Selig married Bertha Jacobson on 16 February 1853 in the beautiful and impressive synagogue in Fulda, which is the town where Bertha was born on 29 July 1833 to Jacob Jacobsen and Adelheid Homberger. The couple settled in Vöhl, and their daughters were born there; Sophie on 11 November 1854 and Steffanie (also written as Staffanie, known as Fanny) on 8 June 1856.

Selig’s father, Ascher, passed away 13 January 1859. It is believed he became the guardians of his 3 half-sisters, Auguste, Mathilde, and Adelheid. What is known is that sometime before 1861, Selig and his family, along with his half-sisters, moved to Mainz. In Mainz, his half-sisters soon found husbands and were married. Adelheid was first, marrying Julius Isaac Lenneberg in Mainz on 7 October 1861, and Dr. Sali Rothschild was one of the witnesses, listed his relationship to the bride as half-brother.

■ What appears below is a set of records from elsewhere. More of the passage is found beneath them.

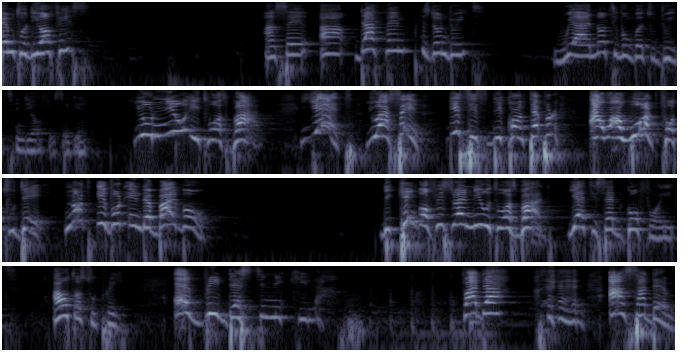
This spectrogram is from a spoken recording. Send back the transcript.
came to the office and say, uh, that thing, please don't do it. we are not even going to do it in the office again. You knew it was bad. Yet you are saying this is the contemporary, our word for today. Not even in the Bible. The king of Israel knew it was bad, yet he said, Go for it. I want us to pray. Every destiny killer, Father, answer them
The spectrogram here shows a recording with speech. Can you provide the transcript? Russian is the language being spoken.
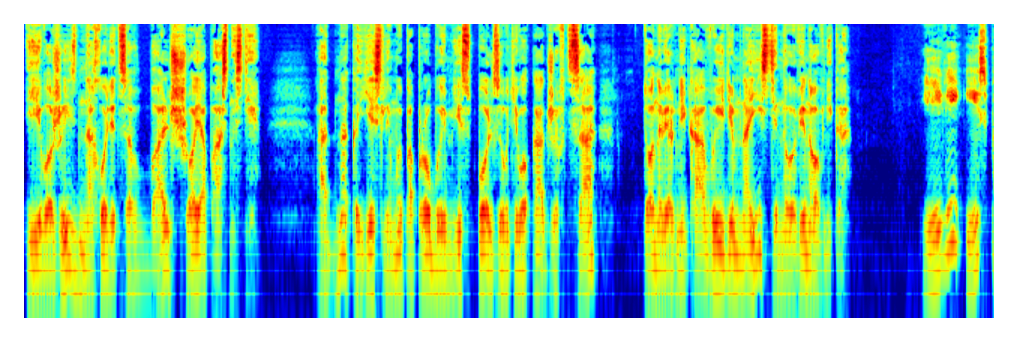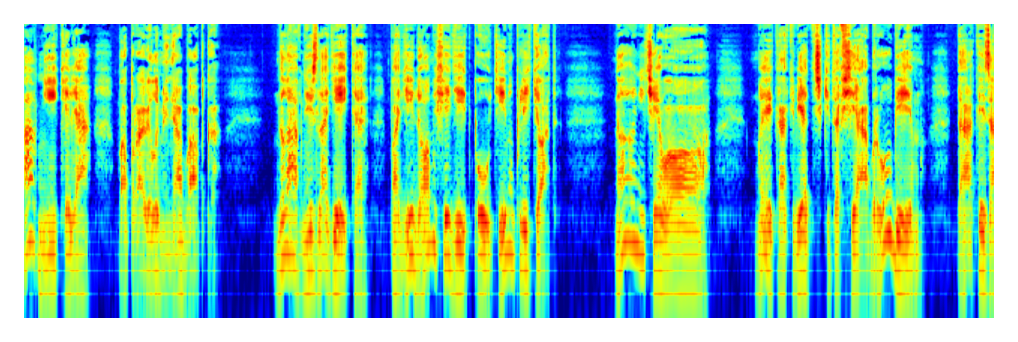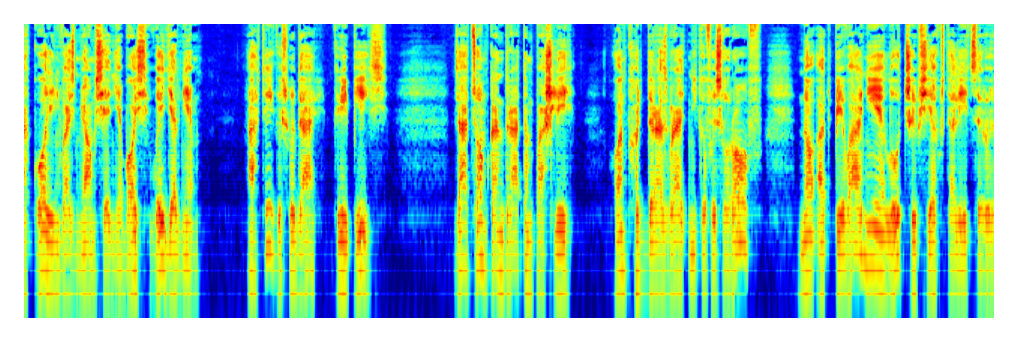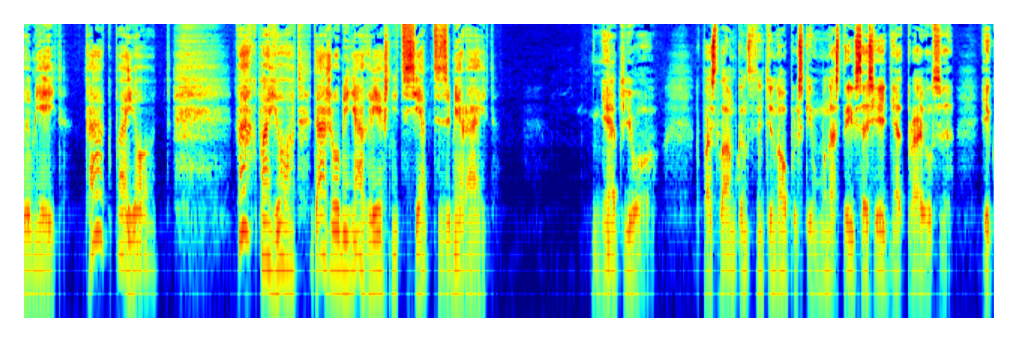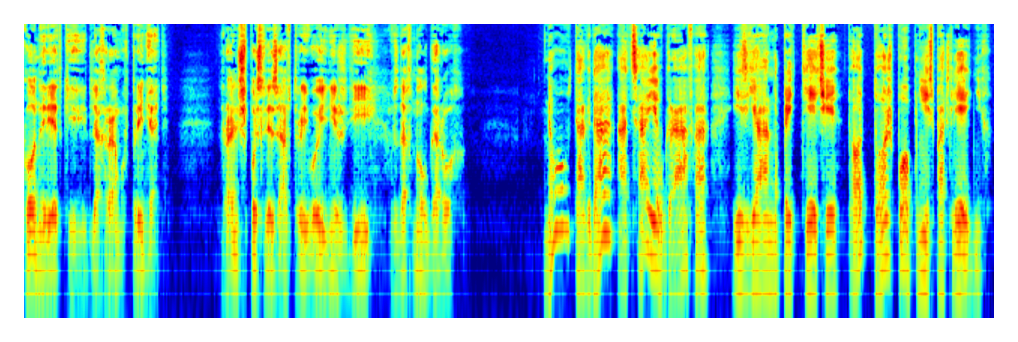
и его жизнь находится в большой опасности. Однако, если мы попробуем использовать его как живца, то наверняка выйдем на истинного виновника. «Или исполнителя», — поправила меня бабка. «Главный злодей-то, поди дома сидит, паутину плетет. Но ничего, мы как веточки-то все обрубим, так и за корень возьмемся, небось, выдернем. А ты, государь, крепись. За отцом Кондратом пошли. Он хоть до развратников и суров, но отпевание лучше всех в столице разумеет. Как поет, как поет, даже у меня грешниц сердце замирает. Нет его. К послам Константинопольским в монастырь соседний отправился, иконы редкие для храмов принять. Раньше послезавтра его и не жди, вздохнул Горох. Ну, тогда отца Евграфа из Яна Предтечи, тот тоже поп не из последних.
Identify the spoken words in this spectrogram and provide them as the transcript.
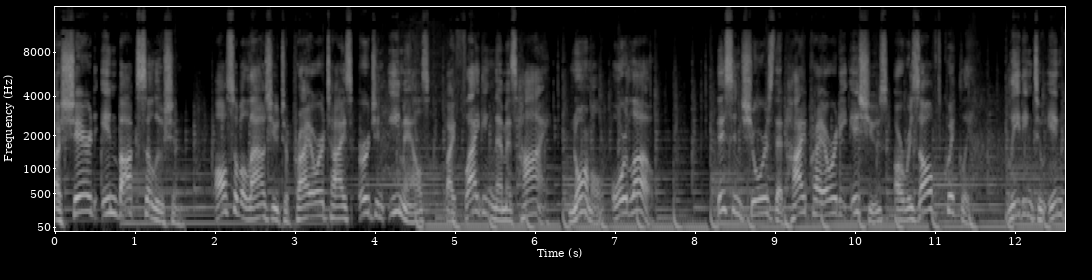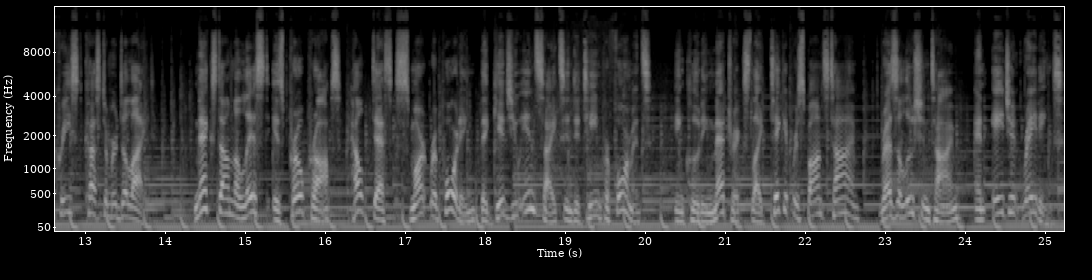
A shared inbox solution also allows you to prioritize urgent emails by flagging them as high, normal, or low. This ensures that high-priority issues are resolved quickly, leading to increased customer delight. Next on the list is ProProfs Help Desk Smart Reporting that gives you insights into team performance including metrics like ticket response time, resolution time, and agent ratings.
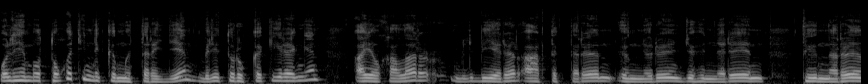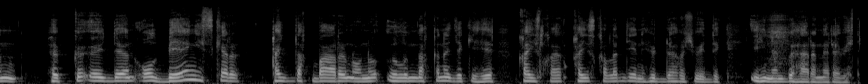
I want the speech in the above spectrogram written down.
Ол ем бұл тоғы тинді кымыттыры ден, біле тұрыққа киренген айылқалар берер артықтарын, өңнөрін, жүхіннерін, тыыннарын, хөпкө өйден ол бәң искер кайдак барын оны ылыннаккына жекеhe кайыскалар дени хүрдөгө шүйдик ихинен быхарын эребит.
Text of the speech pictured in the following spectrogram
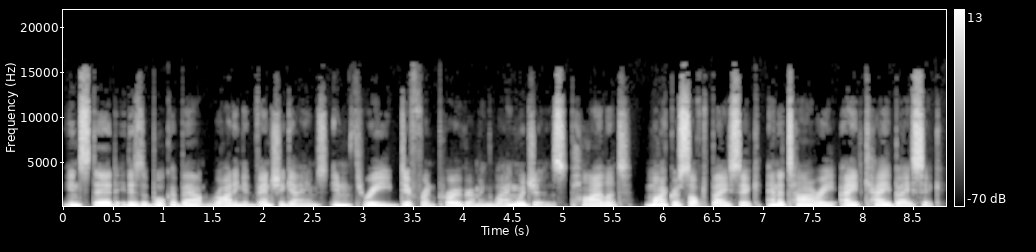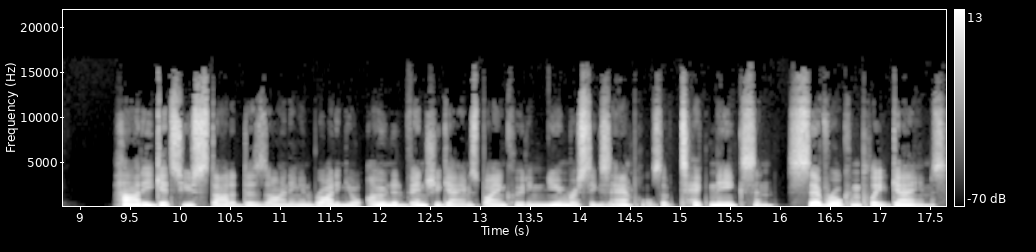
Instead, it is a book about writing adventure games in three different programming languages Pilot, Microsoft Basic, and Atari 8K Basic. Hardy gets you started designing and writing your own adventure games by including numerous examples of techniques and several complete games.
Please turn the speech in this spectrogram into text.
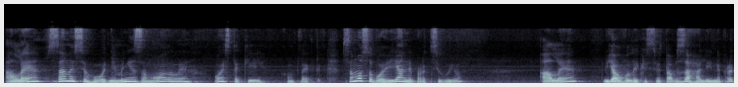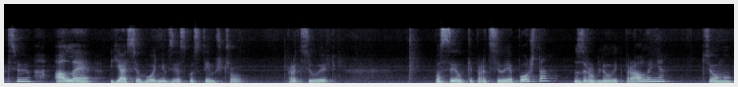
Але саме сьогодні мені замовили ось такий комплектик. Само собою, я не працюю, але я у великі свята взагалі не працюю. Але я сьогодні, в зв'язку з тим, що працюють посилки, працює пошта, зроблю відправлення цьому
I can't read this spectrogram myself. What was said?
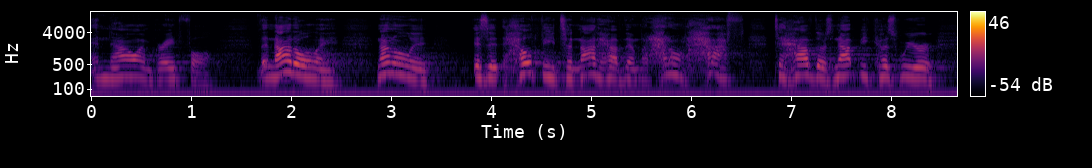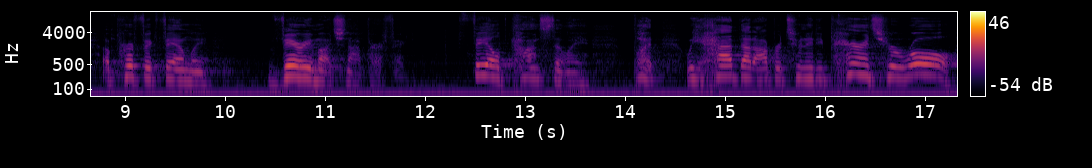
And now I'm grateful that not only, not only is it healthy to not have them, but I don't have to have those, not because we're a perfect family, very much not perfect, failed constantly, but we had that opportunity. Parents, your role,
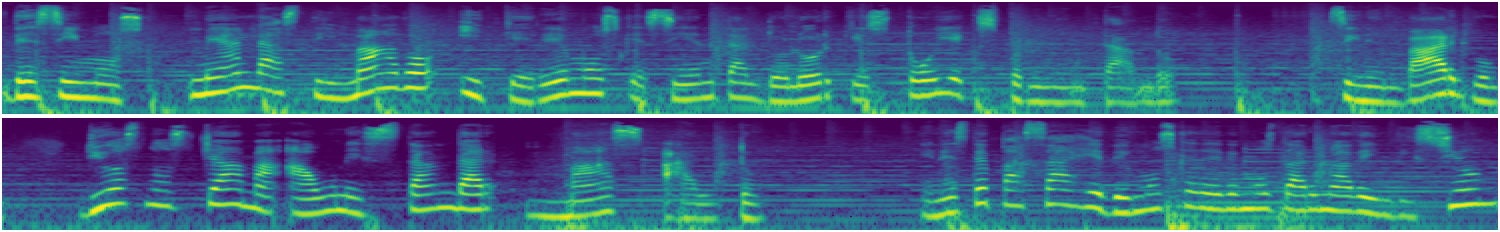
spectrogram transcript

On 7 July 1862, Dr. Sali Rothschild attended the birth of his niece, Johanna Magdelena Lenneberg, on 12 May 1863, he attended the birth of his nephew, Alfred Lenneberg, and on 18 February 1866, he attended the birth of his nephew, Paul Wolfgang Lenneberg. It’s interesting to note he did not attend nor announce the birth of his niece, Clara Lenneberg, born 28 October 1864. Nor does he seem to have attended or announced the births of his other nieces and nephews through his sisters Auguste, who married Heinrich Calman, and Mathilde, who married Heinrich Bayerthal. This may be because Auguste and Mathilde converted to Christianity at the time of their respective marriages, though this is purely speculation. To be honest, for years I thought the family as a whole had little to do with those members who had converted, but recently I’ve begun to believe that was not the case at all.

Selig and Bertha’s daughter Sophie (11 November 1854 – 13 December 1922) married Moritz Flatau (3 July 1840 – 9 July 1899) were the parents of Elisabeth Flatau, Carl Stefan Flatau, and Hans Ernst Flatau.

Their daughter Steffanie (8 Jun 1856 – 6 Mar 1891) married Isaak Isidor Hirschhorn (25 March 1851 – 28 March 1925) were the parents of Ernst Sally Hirschhorn.

Dr. Selig “Sali” Rothschild passed away in Mainz on 6 November 1875, just one month shy of his 53rd birthday. One of the informants on his death record is Isfrid Jacobson, his brother-in-law.

Ancestry.com. Mainz, Germany, Births, Marriage and Deaths, 1798-1875

In family history research, one piece of information often leads the researcher in unexpected directions. For example, when my cousin Camille found the death record of Bertha Jacobson Rothschild, and shared it with me, we wondered who the informant was and why Bertha was in Hamburg. The informant was Elisabeth Flatau, a name that was, at that time, unfamiliar to us. It didn’t take much digging to discover Elisabeth was Bertha’s granddaughter. That led us to Elisabeth’s father, paternal grandparents, and siblings. Then another look at Selig’s death record, and recognizing the last name of one of the informants, led to information about Bertha’s parents and siblings. It’s kind of like ripples in a pond. It’s one of the things I love most about genealogical research.

Bertha far outlived her husband, passing away in Hamburg on 4 January 1913.

Ancestry.com. Hamburg, Germany, Deaths, 1874-1950 [database on-line]. Provo, UT, USA: Ancestry.com Operations, Inc., 2015.

Our next post will be about the first daughter born to the Ascher Rothschild family: Bertha. She definitely had an interesting life, and led us to finding so many unexpected family things! Until then, stay safe, and hug those you love and hold dear.

Brotmanblog: A Family Journey

Adventures in Genealogy